According to WTVF, since Griffis had taught at that school before the incident, some students recognized her. Juanneika Scott, Prime's mother, said some students even asked her how she got away with shooting someone.

One of the twins, Daquan Prime, said he looked her up and realized that his brother's shooter was teaching the class.

"I was putting two and two together and I was like that's my brother's killer," Daquan told WTVF. He also said that Griffis kept calling his name during class and taunting him.

"She kept on mimicking my name, and kept on taunting it. She kept saying 'Daquan Prime'," he said.

Once RePublic found out Griffis had been assigned to the high school, they asked her to confirm her identity and escorted her off the premises.

"We immediately contacted Enriched and asked for an explanation of what happened here," RePublic Charter Schools CEO Jon Rybka said. He added that other teachers had sent Enriched Schools articles about the shooting and that Enriched had "red flagged" her — a restriction that somehow was lifted.

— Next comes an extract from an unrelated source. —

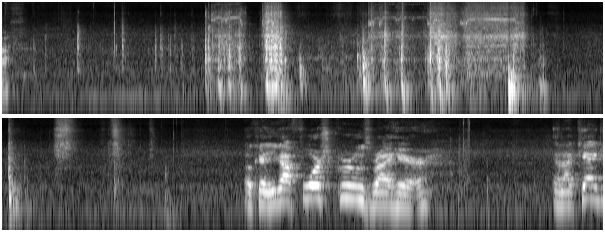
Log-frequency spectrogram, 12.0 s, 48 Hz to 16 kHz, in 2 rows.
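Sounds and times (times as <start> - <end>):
screwdriver scrapes and clicks: 2.0 - 2.9.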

In response, RePublic will no longer use Enriched until they can confirm that something like this won't happen again.

"If a red flag ain't working what other security measures need to be done?" Scott told the station. "I feel like I let my kids down when I sent them to school that day."